Vancouver: HM Editions, 2015
N7433.4 H63 M77 2015

From the publisher’s website: [Mrs. Delany] is an “imagined collaboration between Mrs. Mary Delany (1700-1788), an English widow, woman of accomplishment, and creator of imaginative botanical ‘paper mosaics’ and Herr Ernst Haeckel (1852-1911), a distinguished and controversial German biologist and artist who devoted much of his time to the study and rendering of single-celled creatures.”

Cut paper image of a microscopic organism affixed to frontispiece with another cut-paper image affixed to the recto of the same sheet; eleven cut-paper interpretations of microscopic organisms tipped on to captioned plates; tipped-in cut-paper initials, numerous smaller cut-paper decorations. The paper cuttings are adapted from Ernst Haeckel’s Die Radiolarien (1862) and Kunstformen der Natur (1899-1904). They are cut from a variety of papers, including Yatsuo, Kozuke, mulberry, Gifu, Kitikata, and Kiraku kozo from Japan; Ingres and unidentified wove from Europe; and Reg Lissel handmade papers from Canada. Some were cut from papers previously marbled in the Turkish or Suminigashi styles. Some were dyed by the papermaker; some were dyed or otherwise hand-colored for this book. The cuttings are mounted on one of Arches text wove (white), Arches MBM Ingres (black) or Hahnemuhle Ingres (black).

Bound in full polished morocco, ruled and stamped decoratively in red and gilt with a gilt-lettered spine by Claudia Cohen. Marbled endpapers. Issued in orange clamshell case with a gilt-lettered spine label.

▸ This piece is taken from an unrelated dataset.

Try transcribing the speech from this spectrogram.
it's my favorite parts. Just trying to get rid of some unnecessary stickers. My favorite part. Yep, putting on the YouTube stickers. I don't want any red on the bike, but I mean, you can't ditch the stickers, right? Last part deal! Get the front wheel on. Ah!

Edition of twenty-five copies plus six hors de commerce, each signed by the author, printer, and binder. Rare Books copy is XXII.

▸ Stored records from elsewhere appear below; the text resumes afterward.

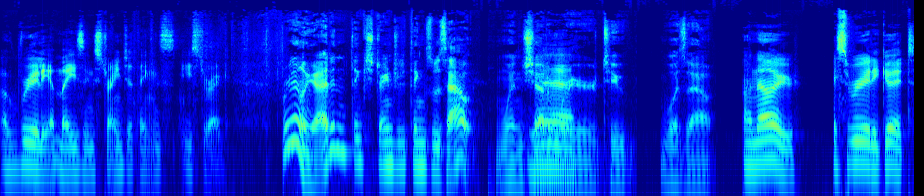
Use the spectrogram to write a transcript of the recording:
a really amazing Stranger Things Easter egg. Really, I didn't think Stranger Things was out when Shadow Yeah. Warrior Two was out. I know it's really good.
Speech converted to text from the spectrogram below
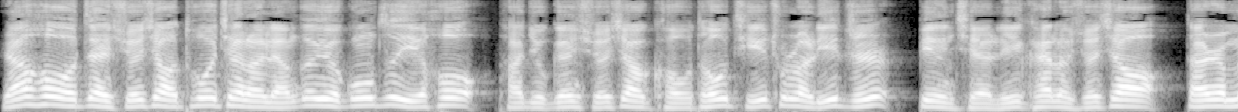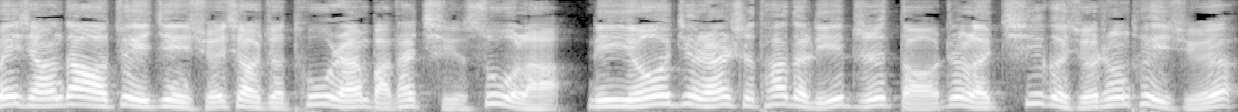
然后在学校拖欠了两个月工资以后，他就跟。学校口头提出了离职，并且离开了学校，但是没想到最近进学校就突然把他起诉了，理由竟然是他的离职导致了七个学生退学。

Barry McCallion
East Hampton, NY: 2015
PR4611 J32 2015 oversize

India ink washes, various collage and drawing elements incorporating metallic gold paper and aluminum foil with text from newspaper type, copied on various papers, each letter cut out and collaged in a myriad of shapes and sized as well as colors. Richard de Bas cream wove paper. Bound by Joelle Webber: hand-sewn yellow colored silk over boards with title on front panel, a reduced reproduction of the title-page. Blue and silver endpapers by St. Armand, terracotta colored guards. Housed in tan linen over boards, clamshell box, title in red reproduced from the title-page with yellow and red reproduction of first page inset on front panel. Signed and dated by the artist.

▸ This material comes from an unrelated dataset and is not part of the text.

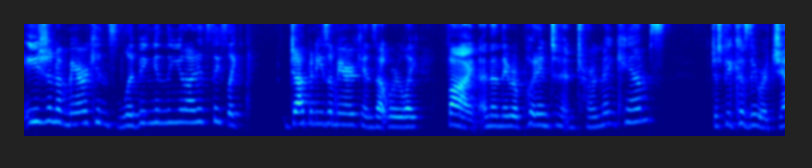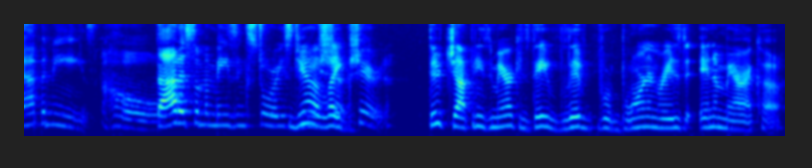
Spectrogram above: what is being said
Asian Americans living in the United States, like Japanese Americans that were like fine and then they were put into internment camps just because they were Japanese. oh, That is some amazing stories to Yeah, be sh- like- shared. They're Japanese Americans. They lived, were born and raised in America.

The Arctic Plants of New York City
James Walsh (b. 1961)
New York City: Granary Books, 2015
N7433.4 W355 A73 2016

From the publisher’s website: “The Arctic Plants of New York City combines personal letters, poetry, prose essays, scholarly research, botanical exploration and artistic investigation, and ranges from the Doctrine of Signatures to the sleep of plants, and from Jean-Jacques Rousseau and John Muir on mental travel to Giacomo Leopardi and Charles Baudelaire on the necessity of illusion for art and life. Interspersed throughout the book are a number of two-page spreads that focus on a single plant, such as Common Mugwort, with a mounted botanical specimen of that plant surrounded by texts drawn from earlier writers on botany and set in verse, creating a field of word-objects interacting with plant-objects. The letters that open the book lead into a prose essay that touches on the souls of plants, their use in medicine and as spurs to mental travel, their transience, their migrations, their meaning. A bibliography lists the most essential works from the author’s research and the book concludes with a reproduction of the index from Nicholas Polunin’s Circumpolar Arctic Flora (1959), in which the author has marked in red pen the eighty-eight Arctic plants that occur in New York City. Written, designed, and printed letterpress by James Walsh, with eighteen botanical specimens pressed and mounted by the author. Bound by Daniel Kelm at Wide Awake Garage.” From the colophon: “All the plants were gathered in Brooklyn.” Printed by the author using two Vandercook proof presses at the Center for the Book Arts. Text paper is Somerset Book White, endsheets are Hahnemuhle Ingres Blue Green. Cloth bound in Dover Oxford Black. Edition of forty copies, 34 of which are for sale.